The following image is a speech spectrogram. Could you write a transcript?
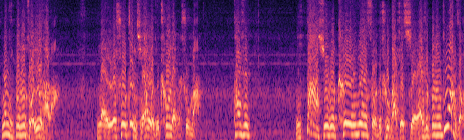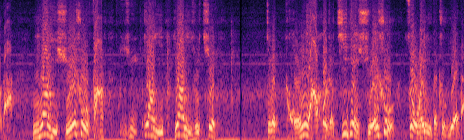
那你不能左右他了，哪个书挣钱我就出哪个书嘛，但是。你大学和科研院所的出版社显然是不能这样走的，你要以学术发，要以要以去去这个弘扬或者积淀学术作为你的主业的，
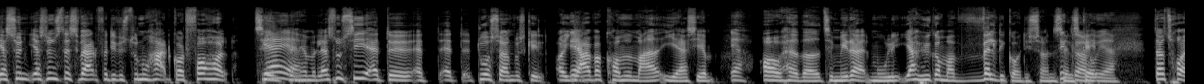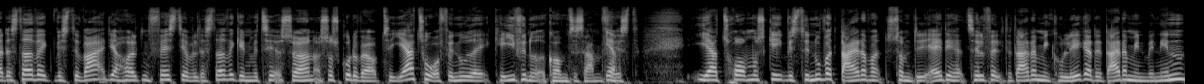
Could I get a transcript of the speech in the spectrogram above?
Jeg synes, jeg synes, det er svært, fordi hvis du nu har et godt forhold til Ja, ja, den her... Men lad os nu sige, at, øh, at, at du og Søren blev skilt, og Ja. jeg var kommet meget i jeres hjem, Ja. og havde været til middag og alt muligt. Jeg hygger mig vældig godt i Sørens Det gør selskab. du, ja. Der tror jeg da stadigvæk, hvis det var, at jeg holdt en fest, jeg ville da stadigvæk invitere Søren, og så skulle det være op til jer to at finde ud af, kan I finde ud af at komme til samme Ja. fest? Jeg tror måske, hvis det nu var dig, der var, som det er i det her tilfælde, det er dig, der er min kollega, det er dig, der er min veninde,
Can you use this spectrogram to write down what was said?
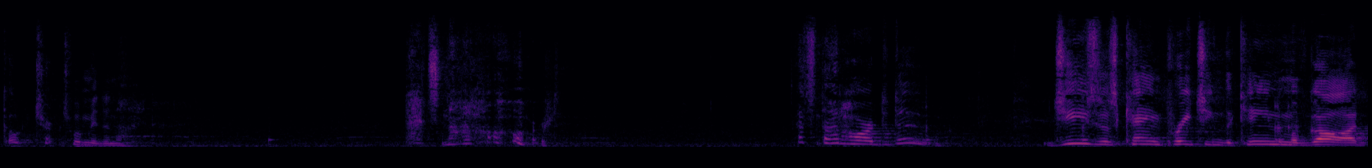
go to church with me tonight. That's not hard. That's not hard to do. Jesus came preaching the kingdom of God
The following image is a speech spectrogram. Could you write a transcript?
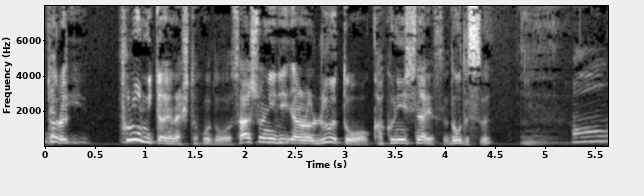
だからプロみたいな一言最初にあのルートを確認しないです。どうです、うん、ああ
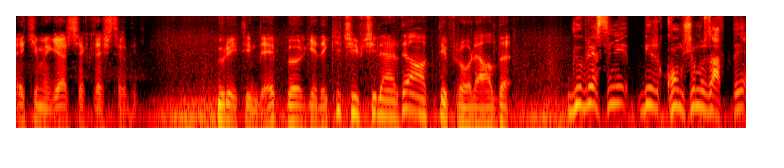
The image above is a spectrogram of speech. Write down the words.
ekimi gerçekleştirdik. Üretimde bölgedeki çiftçiler de aktif rol aldı. gübresini bir komşumuz attı.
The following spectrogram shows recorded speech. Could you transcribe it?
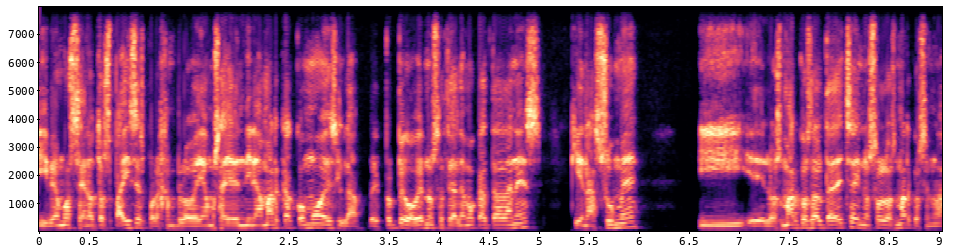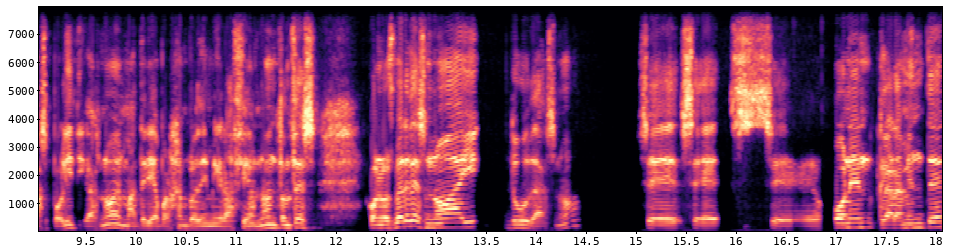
y vemos en otros países, por ejemplo, veíamos ayer en Dinamarca, cómo es el propio gobierno socialdemócrata danés quien asume y eh, los marcos de alta derecha y no solo los marcos, sino las políticas, ¿no? En materia, por ejemplo, de inmigración, ¿no? Entonces, con los verdes no hay dudas, ¿no? Se, oponen claramente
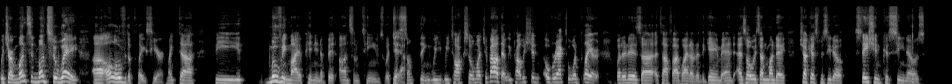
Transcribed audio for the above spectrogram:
which are months and months away, uh, all over the place here. Might uh, be moving my opinion a bit on some teams, which yeah. is something we we talk so much about that we probably shouldn't overreact to one player, but it is a, a top five wideout in the game. And as always on Monday, Chuck Esposito, Station Casinos.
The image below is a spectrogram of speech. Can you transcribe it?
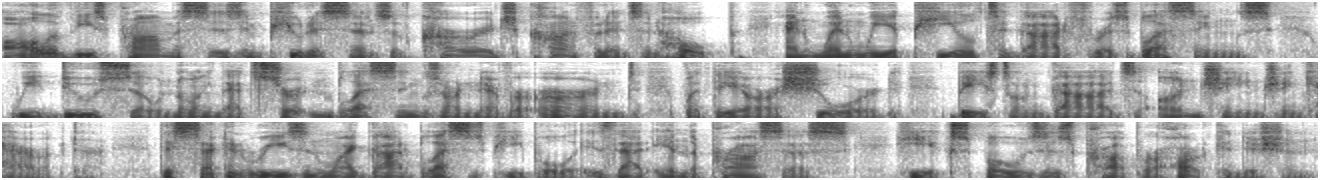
All of these promises impute a sense of courage, confidence, and hope, and when we appeal to God for His blessings, we do so knowing that certain blessings are never earned, but they are assured based on God's unchanging character. The second reason why God blesses people is that in the process, He exposes proper heart condition.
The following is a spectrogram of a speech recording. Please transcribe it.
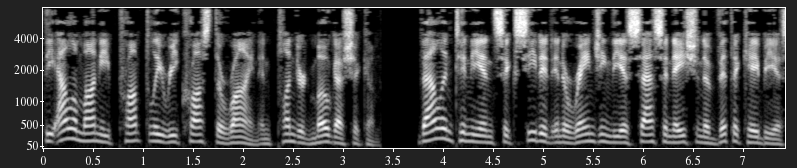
The Alemanni promptly recrossed the Rhine and plundered Moguntiacum. Valentinian succeeded in arranging the assassination of Viticabius,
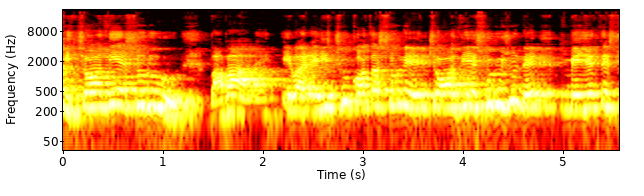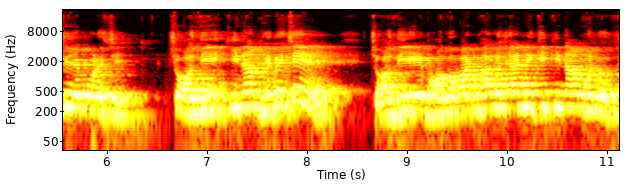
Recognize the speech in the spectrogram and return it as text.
কি, চ দিয়ে শুরু। বাবা, এবার এই কথা শুনে চ দিয়ে শুরু শুনে মেঝেতে শুয়ে পড়েছে। চ দিয়ে কি নাম ভেবেছেন? চ দিয়ে ভগবান ভালো জানে কি কি নাম হলো।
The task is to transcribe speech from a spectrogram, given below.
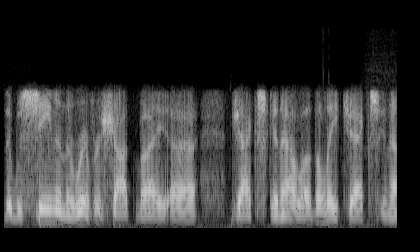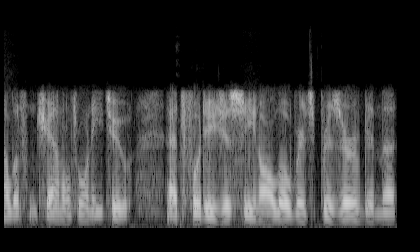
that was seen in the river, shot by uh, Jack Scannella, the late Jack Scannella from Channel 22. That footage is seen all over. It's preserved in the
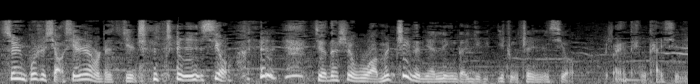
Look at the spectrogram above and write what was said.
虽然不是小鲜肉的真真人秀，觉得是我们这个年龄的一一种真人秀，也挺开心的。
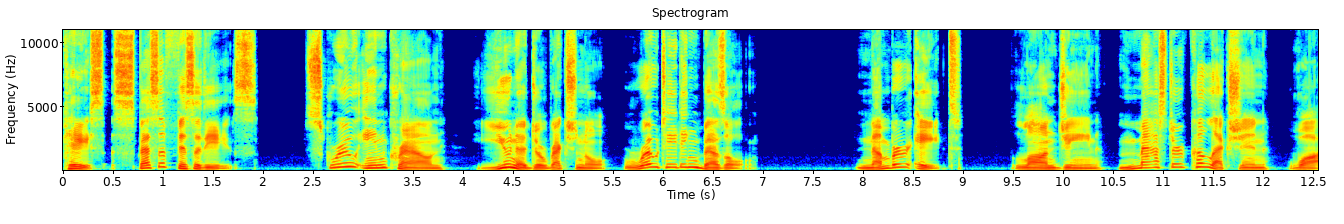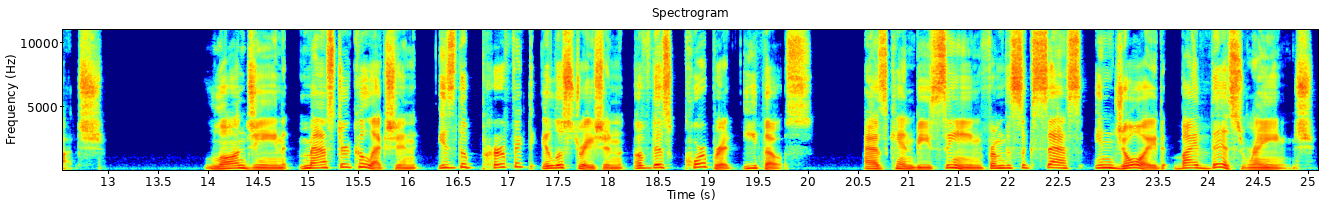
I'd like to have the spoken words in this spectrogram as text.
Case specificities. Screw-in crown, unidirectional rotating bezel. Number 8. Longines Master Collection Watch. Longines Master Collection is the perfect illustration of this corporate ethos, as can be seen from the success enjoyed by this range.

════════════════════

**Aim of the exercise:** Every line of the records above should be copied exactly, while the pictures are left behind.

**Task output:**
The following image is a speech spectrogram. Could you write a transcript?
那你不能左右他了，哪个书挣钱我就出哪个书嘛，但是。你大学和科研院所的出版社显然是不能这样走的，你要以学术发，要以要以去去这个弘扬或者积淀学术作为你的主业的，
Could I get a transcript of the speech in the spectrogram above?
Jeg synes, jeg synes, det er svært, fordi hvis du nu har et godt forhold til Ja, ja, den her... Men lad os nu sige, at, øh, at, at du og Søren blev skilt, og Ja. jeg var kommet meget i jeres hjem, Ja. og havde været til middag og alt muligt. Jeg hygger mig vældig godt i Sørens Det gør selskab. du, ja. Der tror jeg da stadigvæk, hvis det var, at jeg holdt en fest, jeg ville da stadigvæk invitere Søren, og så skulle det være op til jer to at finde ud af, kan I finde ud af at komme til samme Ja. fest? Jeg tror måske, hvis det nu var dig, der var, som det er i det her tilfælde, det er dig, der er min kollega, det er dig, der er min veninde,
Can you use this spectrogram to write down what was said?
go to church with me tonight. That's not hard. That's not hard to do. Jesus came preaching the kingdom of God
The following image is a speech spectrogram. Could you write a transcript?
だからプロみたいな一言最初にあのルートを確認しないです。どうです、うん、ああ
The image above is a spectrogram of speech. Write down the words.
ekimi gerçekleştirdik. Üretimde bölgedeki çiftçiler de aktif rol aldı. gübresini bir komşumuz attı.
The following spectrogram shows recorded speech. Could you transcribe it?
y vemos en otros países, por ejemplo, veíamos ayer en Dinamarca, cómo es el propio gobierno socialdemócrata danés quien asume y eh, los marcos de alta derecha y no solo los marcos, sino las políticas, ¿no? En materia, por ejemplo, de inmigración, ¿no? Entonces, con los verdes no hay dudas, ¿no? Se, oponen claramente
Transcribed audio for the above spectrogram:
which are months and months away, uh, all over the place here. Might uh, be moving my opinion a bit on some teams, which yeah. is something we we talk so much about that we probably shouldn't overreact to one player, but it is a, a top five wideout in the game. And as always on Monday, Chuck Esposito, Station Casinos.
The image below is a spectrogram of speech. Can you transcribe it?
All of these promises impute a sense of courage, confidence, and hope, and when we appeal to God for His blessings, we do so knowing that certain blessings are never earned, but they are assured based on God's unchanging character. The second reason why God blesses people is that in the process, He exposes proper heart condition.
The following is a spectrogram of a speech recording. Please transcribe it.
The Alemanni promptly recrossed the Rhine and plundered Moguntiacum. Valentinian succeeded in arranging the assassination of Viticabius,
Recognize the speech in the spectrogram and return it as text.
কি, চ দিয়ে শুরু। বাবা, এবার এই কথা শুনে চ দিয়ে শুরু শুনে মেঝেতে শুয়ে পড়েছে। চ দিয়ে কি নাম ভেবেছেন? চ দিয়ে ভগবান ভালো জানে কি কি নাম হলো।
The task is to transcribe speech from a spectrogram, given below.
that was seen in the river, shot by uh, Jack Scannella, the late Jack Scannella from Channel 22. That footage is seen all over. It's preserved in the
Look at the spectrogram above and write what was said.
虽然不是小鲜肉的真真人秀，觉得是我们这个年龄的一一种真人秀，也挺开心的。
I'd like to have the spoken words in this spectrogram as text.
Case specificities. Screw-in crown, unidirectional rotating bezel. Number 8. Longines Master Collection Watch. Longines Master Collection is the perfect illustration of this corporate ethos, as can be seen from the success enjoyed by this range.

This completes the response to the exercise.